Coil heating operating principle is the same as of a household heater: a current is sent through a conductive material and the resistance of this material transforms the current into heat. Energy is then dissipated in the form of heat with1:1 energy efficiency, i.e. 1kWh of electricity generates 1kWh worth of heat.
With this system, there’s no energy loss which means that 100 percent of the energy supplied in electricity is transformed into heat. To compare, a propane furnace has 80 percent energy efficiency; 20 percent of the energy is lost and not transformed as heat. Another advantage of electric coil furnaces is their low installation cost ($11,000) compared with $40,000 for a heat pump.

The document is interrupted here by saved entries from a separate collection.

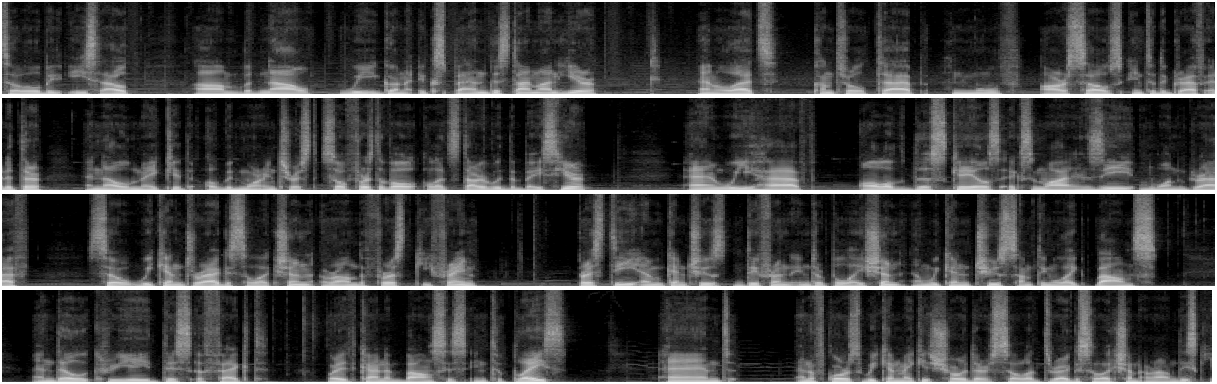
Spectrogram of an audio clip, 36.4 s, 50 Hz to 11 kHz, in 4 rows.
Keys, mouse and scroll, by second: 0.5 middle click, 3.3-5.4 drag, 6.4 ctrl+Tab, 8.8-9.4 scroll down 3, 9.4 middle click, 12.5 click, 14.8 click, 18.7 click, 19.3-20.9 drag, 22.0 t, 27.0-29.4 drag, 29.4 space, 31.1 space, 33.2-35.2 drag.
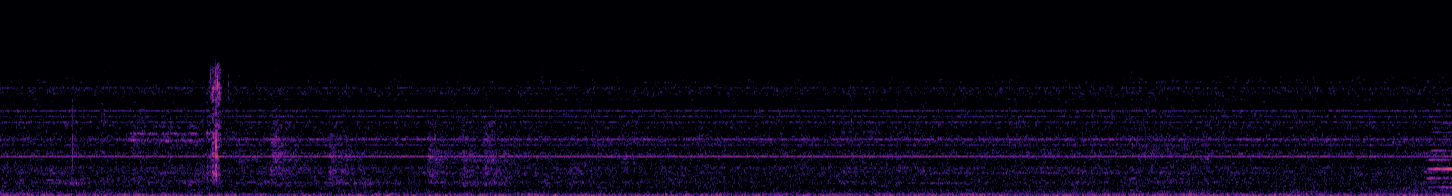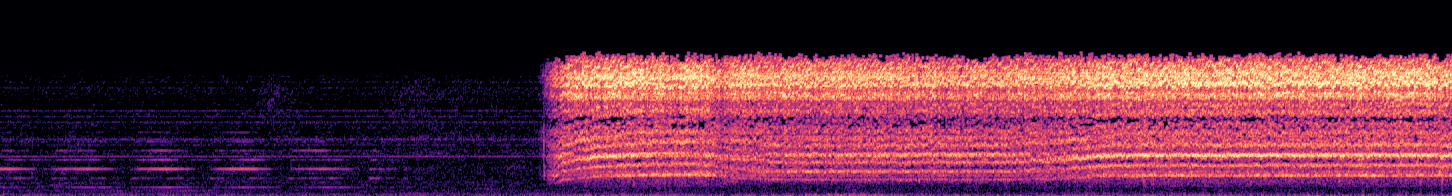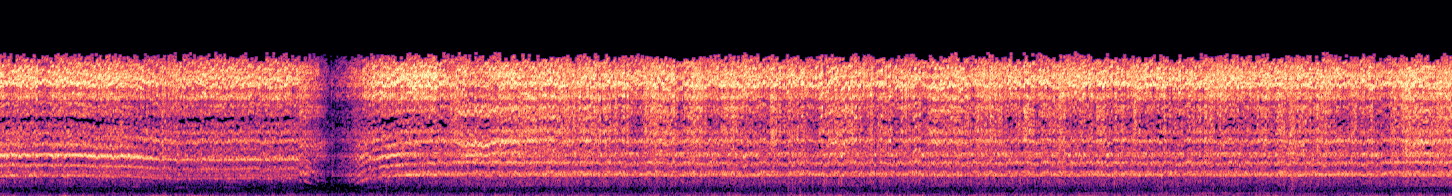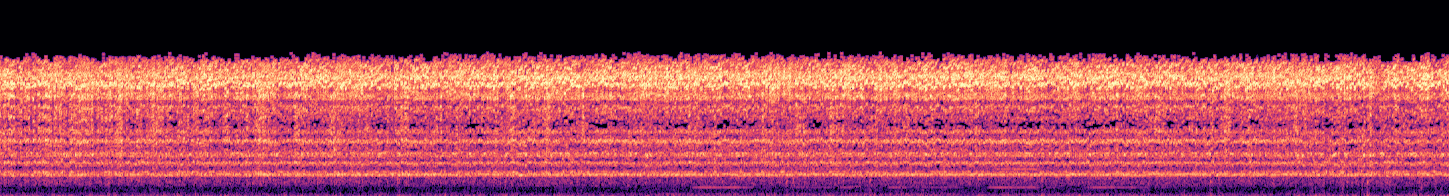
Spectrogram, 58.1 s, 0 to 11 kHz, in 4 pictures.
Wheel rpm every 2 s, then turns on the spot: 0, 0, 0, 0, 0, 0, 0, 0, 0, 20, 140, 120, 140, 150, 150, 120, 140, 160, 160, 160, 160, 160, 160, 160, 160, 160, 160, 160, 160.
none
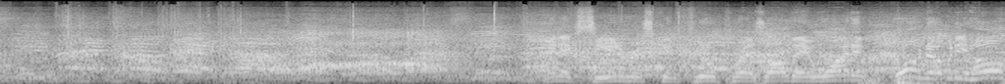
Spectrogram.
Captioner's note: applause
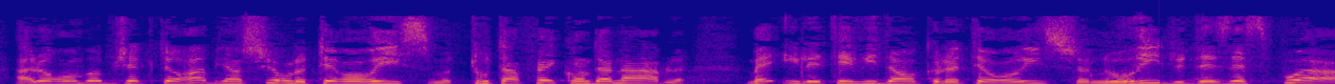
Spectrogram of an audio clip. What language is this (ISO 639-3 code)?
fra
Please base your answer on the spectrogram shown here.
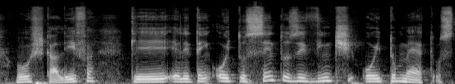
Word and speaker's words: Burj Khalifa: Eu acho que é assim que é a pronúncia, Burj Khalifa, que ele tem 828 metros, tá?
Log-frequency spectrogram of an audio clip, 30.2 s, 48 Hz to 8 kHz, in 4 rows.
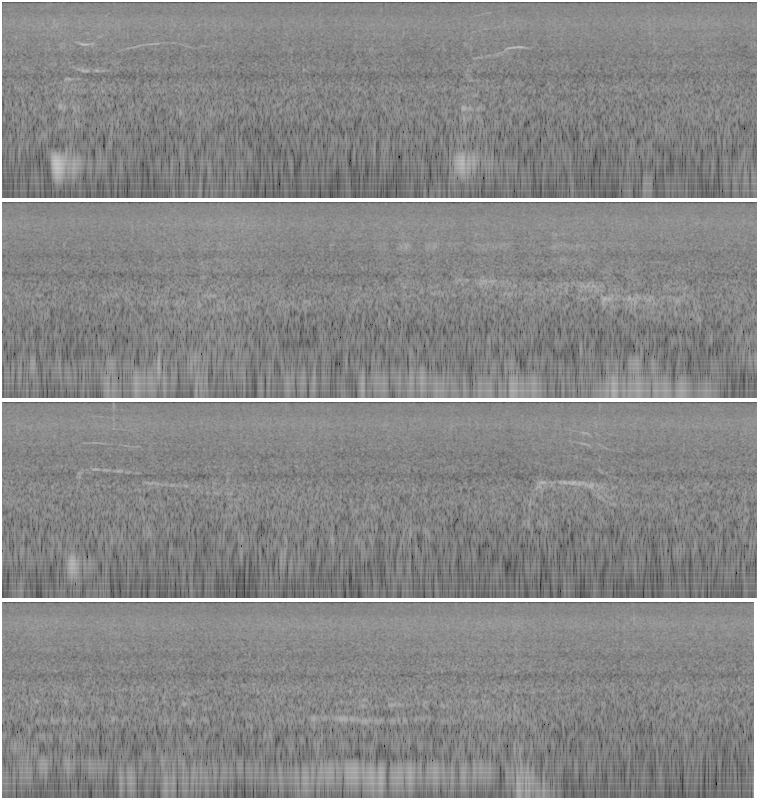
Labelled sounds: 0.7	2.1	humpback whale, 1.2 to 2.8 kHz
4.7	5.3	humpback whale, 1.8 to 2.5 kHz
15.9	16.9	humpback whale, 0.81 to 5.5 kHz
20.4	21.3	humpback whale, 0.78 to 3.8 kHz

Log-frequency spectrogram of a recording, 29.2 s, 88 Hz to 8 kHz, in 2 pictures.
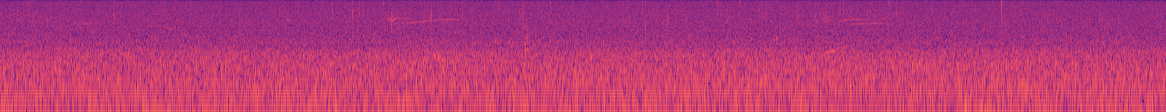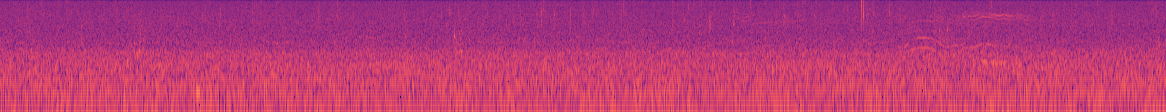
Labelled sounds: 4.8	5.8	killer whale, Bigg's (transient), 3.0 to 3.9 kHz
10.5	11.1	killer whale, Bigg's (transient), 3.0 to 3.7 kHz
24.0	24.3	killer whale, Bigg's (transient), 3.1 to 3.3 kHz
26.0	27.3	killer whale, Bigg's (transient), 1.0 to 4.8 kHz

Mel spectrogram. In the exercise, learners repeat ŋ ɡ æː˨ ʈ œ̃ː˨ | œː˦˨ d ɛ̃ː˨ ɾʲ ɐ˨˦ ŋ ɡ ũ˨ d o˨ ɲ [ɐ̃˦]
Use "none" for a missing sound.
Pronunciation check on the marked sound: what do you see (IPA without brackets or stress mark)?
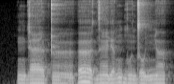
ɐ̃˦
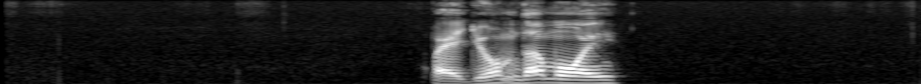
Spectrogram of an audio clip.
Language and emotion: Russian, angry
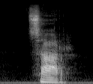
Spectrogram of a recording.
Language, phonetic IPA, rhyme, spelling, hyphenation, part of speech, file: Belarusian, [t͡sar], -ar, цар, цар, noun, Be-цар.ogg
- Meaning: tzar (the title of the monarch in Russia, Bulgaria and Serbia)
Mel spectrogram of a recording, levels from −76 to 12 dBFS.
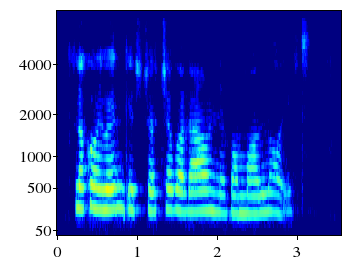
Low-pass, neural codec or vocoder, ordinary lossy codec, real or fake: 7.2 kHz; codec, 16 kHz, 1.1 kbps, Voila-Tokenizer; none; fake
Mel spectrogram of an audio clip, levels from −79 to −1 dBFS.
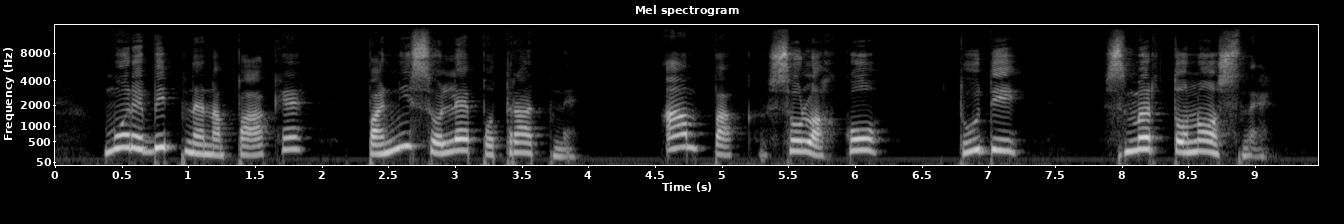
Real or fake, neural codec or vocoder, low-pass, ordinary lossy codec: real; none; 14.4 kHz; Opus, 64 kbps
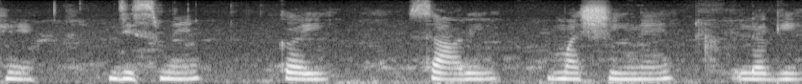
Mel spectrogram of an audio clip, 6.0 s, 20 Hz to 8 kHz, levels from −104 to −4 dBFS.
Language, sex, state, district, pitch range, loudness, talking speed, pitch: Hindi, female, Madhya Pradesh, Dhar, 205-225 Hz, -17 LUFS, 60 wpm, 215 Hz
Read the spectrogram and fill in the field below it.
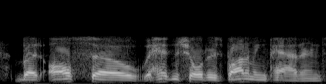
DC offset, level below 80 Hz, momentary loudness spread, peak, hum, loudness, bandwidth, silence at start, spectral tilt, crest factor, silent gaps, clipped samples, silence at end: under 0.1%; -76 dBFS; 6 LU; -12 dBFS; none; -25 LUFS; 3.9 kHz; 0.15 s; -9.5 dB/octave; 14 dB; none; under 0.1%; 0 s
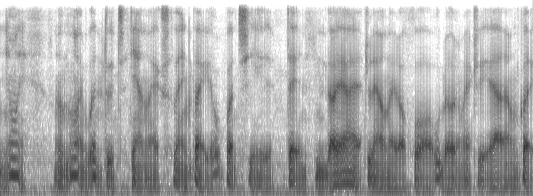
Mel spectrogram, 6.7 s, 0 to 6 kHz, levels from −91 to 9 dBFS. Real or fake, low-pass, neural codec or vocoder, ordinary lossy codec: fake; 5.4 kHz; autoencoder, 22.05 kHz, a latent of 192 numbers a frame, VITS, trained on many speakers; none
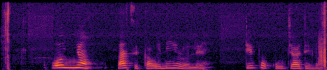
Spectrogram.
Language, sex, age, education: Yoruba, female, 30-45, tertiary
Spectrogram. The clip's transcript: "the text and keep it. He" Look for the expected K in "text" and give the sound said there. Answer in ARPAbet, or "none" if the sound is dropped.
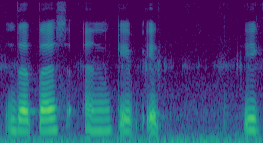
none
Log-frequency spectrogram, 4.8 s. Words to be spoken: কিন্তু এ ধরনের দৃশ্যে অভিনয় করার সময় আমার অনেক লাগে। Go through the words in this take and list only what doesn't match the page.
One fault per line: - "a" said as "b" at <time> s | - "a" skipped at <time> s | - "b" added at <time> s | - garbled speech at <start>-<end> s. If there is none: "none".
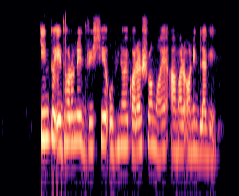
none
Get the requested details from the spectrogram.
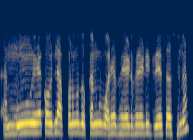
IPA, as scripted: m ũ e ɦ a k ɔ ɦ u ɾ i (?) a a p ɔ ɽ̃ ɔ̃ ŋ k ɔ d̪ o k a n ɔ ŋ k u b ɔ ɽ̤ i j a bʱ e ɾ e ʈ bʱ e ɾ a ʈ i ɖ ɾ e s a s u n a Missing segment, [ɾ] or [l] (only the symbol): l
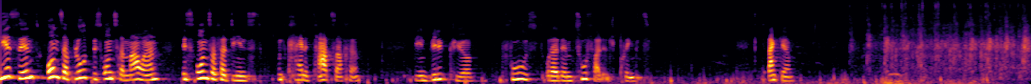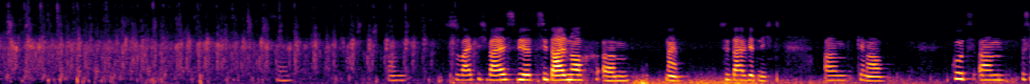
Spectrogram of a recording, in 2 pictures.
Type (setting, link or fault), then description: setting, live audience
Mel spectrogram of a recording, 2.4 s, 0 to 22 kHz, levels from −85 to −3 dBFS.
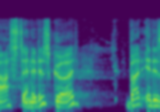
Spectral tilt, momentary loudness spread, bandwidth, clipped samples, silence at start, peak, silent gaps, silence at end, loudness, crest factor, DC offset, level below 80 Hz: -2.5 dB/octave; 6 LU; 12.5 kHz; under 0.1%; 0 s; -4 dBFS; none; 0 s; -16 LUFS; 14 dB; under 0.1%; -56 dBFS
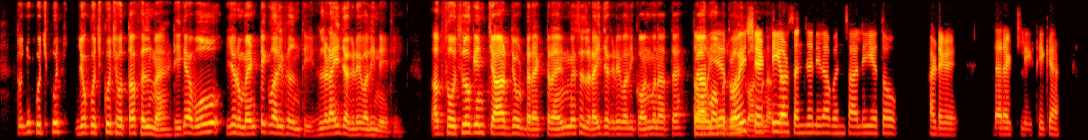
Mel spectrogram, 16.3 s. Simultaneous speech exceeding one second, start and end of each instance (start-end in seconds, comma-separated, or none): 10.4-11.8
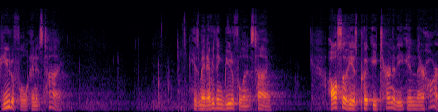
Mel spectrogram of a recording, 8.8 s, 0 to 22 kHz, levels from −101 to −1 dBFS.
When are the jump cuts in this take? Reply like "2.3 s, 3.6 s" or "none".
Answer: none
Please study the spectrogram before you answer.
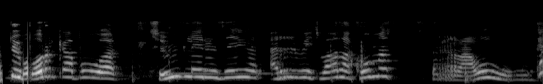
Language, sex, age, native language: Icelandic, male, 12, Icelandic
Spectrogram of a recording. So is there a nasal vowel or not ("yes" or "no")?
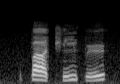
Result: yes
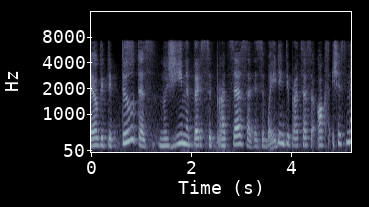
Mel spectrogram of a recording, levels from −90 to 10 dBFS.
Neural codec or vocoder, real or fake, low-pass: codec, 16 kHz, 0.5 kbps, X-Codec, WavLM features, trained on Multilingual LibriSpeech; fake; 7.2 kHz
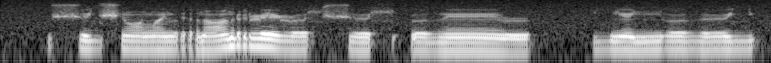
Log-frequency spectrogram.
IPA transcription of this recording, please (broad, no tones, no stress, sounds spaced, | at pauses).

To install one electric resistive furnace in an individual greenhouse (100 foot x 42 foot), you will need 50 kW of electric power, i.e., two times more than what you need for a heat pump. The first step in evaluating this option is to check whether this electrical power is available on your farm.
A greenhouse heated by an electric coil furnace emits 40 tons less CO2 than a propane heating system and it emits only 10 tons of CO2/year. The reason why this system emits less CO2 than a heat pump is because electric resistive heating doesn’t lose energy efficiency in cold weather. The propane back-up heating system is used less in this scenario.
An important caveat to bear in mind is that these ideas (heat pump and electric coil) work in a context like Quebec’s, where the installation of these systems is subsidized by the government at a rate of 75 percent in addition to the fact that we get preferential rates (5,59 ¢/kWh) on our electricity bills. Our electricity is also generated by a relatively environmentally-friendly source: hydropower.
Our hope is that these ideas will be developed in this favorable context, and then implemented elsewhere when proven. What I observe is that change in agriculture, and in many other fields, too, comes when alternatives to the status quo are demonstrated in action. With all these non-fossil fuel heating tests, we hope to bring about this change through practice.
Many obstacles remain, but through the accumulation of small actions like ours, I’m confident that we’ll be able to reach our goal of carbon-neutral greenhouses in the coming years.
Catherine Sylvestre is a professional agronomist and leader of the market garden team at la Ferme des Quatre-Temps in Hemmingford, Quebec. She develops, implements, and teaches best practices for cold season growing, specializing in crop protection and greenhouse production for northern climates. She is also the co-author of the book, “The Winter Market Gardener.”